Even Anna Netrebko’s curtain calls have changed.
For most of the soprano’s 18-season (thus far) Met career, the soprano—who added the title role of Francesco Cilèa’s Adriana Lecouvreur to her local repertoire on Monday night—has bounced out for her bows like a teenager: grinning, waving and even jumping up and down in glee at the warm reception she invariably wins from New York audiences.
On Monday night, though, she stepped forward haltingly, holding on to the gold stage curtain for support. In the finale of the opera, the poisoned heroine hallucinates she has become something more than human—the Muse of Tragedy, in fact—and for an instant it seemed as if Netrebko’s poetic soul had not quite found its way back into her mortal body.
This eerie metaphysical moment was entirely consistent with the performance the soprano gave in the almost four hours preceding: so ferocious was her vocal and physical commitment that the composer’s sweet-scented music seemed as powerful as the final moments of La Traviata or even the “Liebestod” from Tristan und Isolde.
In my roughly four decades of opera-going I’ve encountered this relatively obscure work a number of times. While some of the artists I’ve heard might have outpaced Netrebko in individual aspects of the role (Angela Gheorghiu for insinuating charm, Renata Scotto for precision of detail, Aprile Millo for sheer vocal glamour), I cannot imagine anyone else, past or present, who could so abundantly fulfill (and sometimes even excel) the possibilities of this role. If I were a diva giving my last performance ever, this is what I would want it to be.

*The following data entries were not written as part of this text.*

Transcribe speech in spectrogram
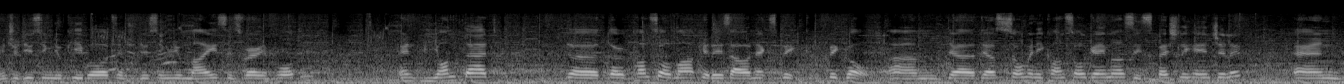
introducing new keyboards, introducing new mice is very important. And beyond that, the, the console market is our next big big goal. Um, there, there are so many console gamers, especially here in Chile, and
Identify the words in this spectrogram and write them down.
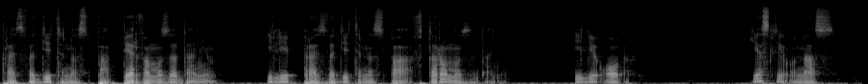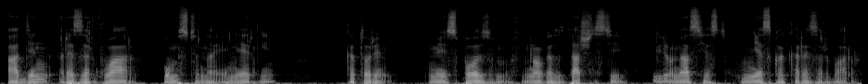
производительность по первому заданию или производительность по второму заданию? Или оба? Если у нас один резервуар умственной энергии, который мы используем в многозадачности, или у нас есть несколько резервуаров.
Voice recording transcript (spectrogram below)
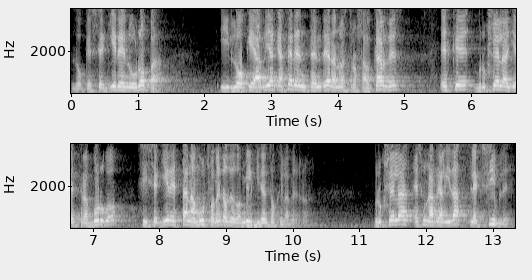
lo que se quiere en Europa y lo que habría que hacer entender a nuestros alcaldes es que Bruselas y Estrasburgo, si se quiere, están a mucho menos de 2.500 kilómetros. Bruselas es una realidad flexible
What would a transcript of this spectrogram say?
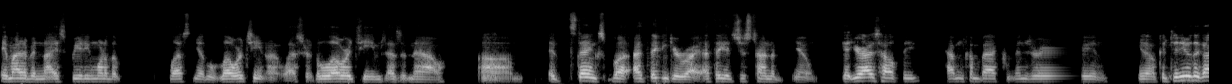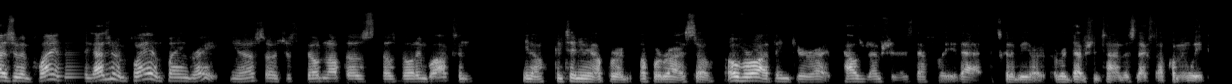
it might have been nice beating one of the less, you know, the lower team, not lesser, the lower teams as of now. Um, it stinks, but I think you're right. I think it's just time to you know get your guys healthy, have them come back from injury, and you know continue the guys who've been playing. The guys who've been playing, playing great. You know, so it's just building off those those building blocks and you know, continuing upward upward rise. So overall, I think you're right. Pal's redemption is definitely that. It's going to be a, a redemption time this next upcoming week.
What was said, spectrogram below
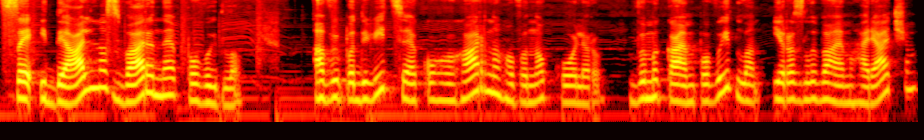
Це ідеально зварене повидло. А ви подивіться, якого гарного воно кольору. Вимикаємо повидло і розливаємо гарячим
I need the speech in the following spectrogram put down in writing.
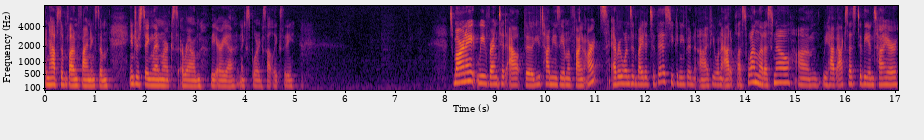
and have some fun finding some interesting landmarks around the area and exploring Salt Lake City. Tomorrow night, we've rented out the Utah Museum of Fine Arts. Everyone's invited to this. You can even, uh, if you want to add a plus one, let us know. Um, we have access to the entire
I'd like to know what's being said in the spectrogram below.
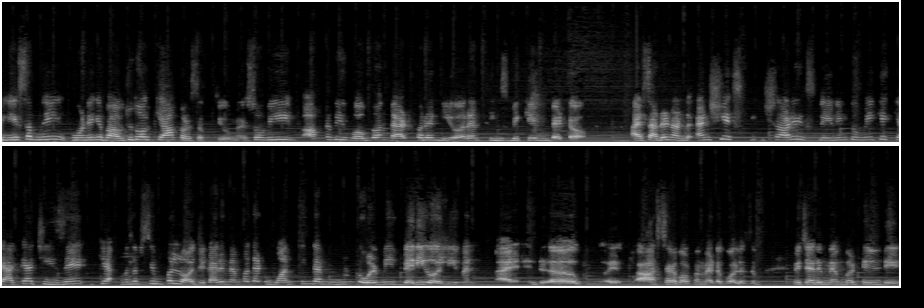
ये सब नहीं होने के बावजूद और क्या कर सकती हूँ मैं? So, we, after we worked on that for a year and things became better I started under and she started explaining to me कि क्या क्या चीज़ें क्या मतलब simple logic I remember that one thing that woman told me very early when I about my metabolism which I remember till day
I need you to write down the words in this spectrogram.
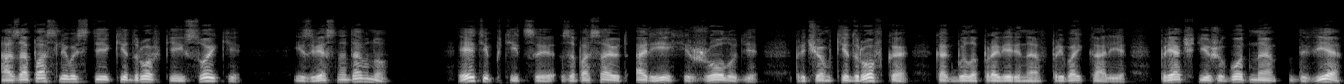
О запасливости кедровки и сойки известно давно. Эти птицы запасают орехи, желуди, причем кедровка, как было проверено в Прибайкалье, прячет ежегодно две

If my praise sounds a trifle hyperbolic, I can only offer the excuse that this whole opera is deliciously over the top. The character of Adriana is an acclaimed actress at the Comédie-Française. At her first entrance—she’s running over her lines for the night’s performance—bystanders literally yell pull quotes at her: “Splendid! Marvelous!”
Onstage Adriana is brilliant in the tragedies of Racine, but her real drama is offstage. She’s in love with this young military officer, Maurizio, who turns out to be not only the pretender to the throne of Poland, but also a sleazy gigolo who is sleeping with the richest women in Paris.
Among those he’s bedded is the married Princess de Bouillon, whose sneers at the “lowly” Adriana are avenged when the actress recites a monologue from Phaedra, pointing directly to the Princess as the tragic character denounces adultery.
After that, the only logical denouement is for the Princess to send Adriana a birthday present of a bouquet of violets dusted in untraceable poison. Before the actress keels over in agony, she screams, “Stand aside, mortals, for I am Melpomene, muse of tragedy!”
Oh, it’s real Technicolor stuff, and if Cilèa’s music doesn’t quite rise to the lurid quality of the text, the tunes are gorgeous and superbly voice-friendly. If Adriana’s melodies stopped short of revealing the real cream of Netrebko’s soprano (her seemingly limitless top notes) she provided fascinating variety with effects ranging from ethereal head tones to a vehement chest register.
In contrast, the seductive music for Maurizio lies precisely in the best part of Piotr Beczala’s shimmering tenor. While I’m in no position to offer an opinion about his abilities as a sex worker, I can say I’d gladly squander the family fortune to hear him wrap his voice around his first aria, “La dolcissima effigie.”
The role of the Princess is short but magnificently flashy, and mezzo Anita Rachvelishvili savored the role like a tigress devouring a bloody steak. In the past couple of seasons her voice has grown to immense size, simultaneously solidifying like a monument from top to bottom. So savage was her final cry of “Restate!” (“Stay here!”) that I felt a little uneasy leaving my seat at intermission.
Veteran baritone Ambrogio Maestri found warmth and beauty in the spiky lines of Michonnet, Adriana’s stage director buddy, which is maybe a bit more than I can say for the conducting of Gianandrea Noseda. His serious reading ranged too far on the symphonic side, highlighting the score’s glittery orchestration but often overwhelming the chattering “backstage gossip” scenes.
Still, that was better than David McVicar’s production, which has finally ended up at the Met after almost a decade touring Europe’s capitals. He seemed determined that no one, performers or audience, would have any fun, playing almost the entire opera in greige costumes among broken bits of scenery and tatty second-hand furniture.
Meanwhile, a full-size baroque theater stage loomed upstage irrelevantly, to be used for only a few minutes during the Phaedra scene. And even then, McVicar made nothing of the heroine’s exit despite Cilèa’s thundering music, grandiose enough to accompany Joan Crawford facing a firing squad.
Fortunately, Anna Netrebko is a jewel that gleams even in an unworthy setting. To see and hear her live and die in Adriana Lecouvreur is not only the highlight of a single season, but a pinnacle of a lifetime of opera-going.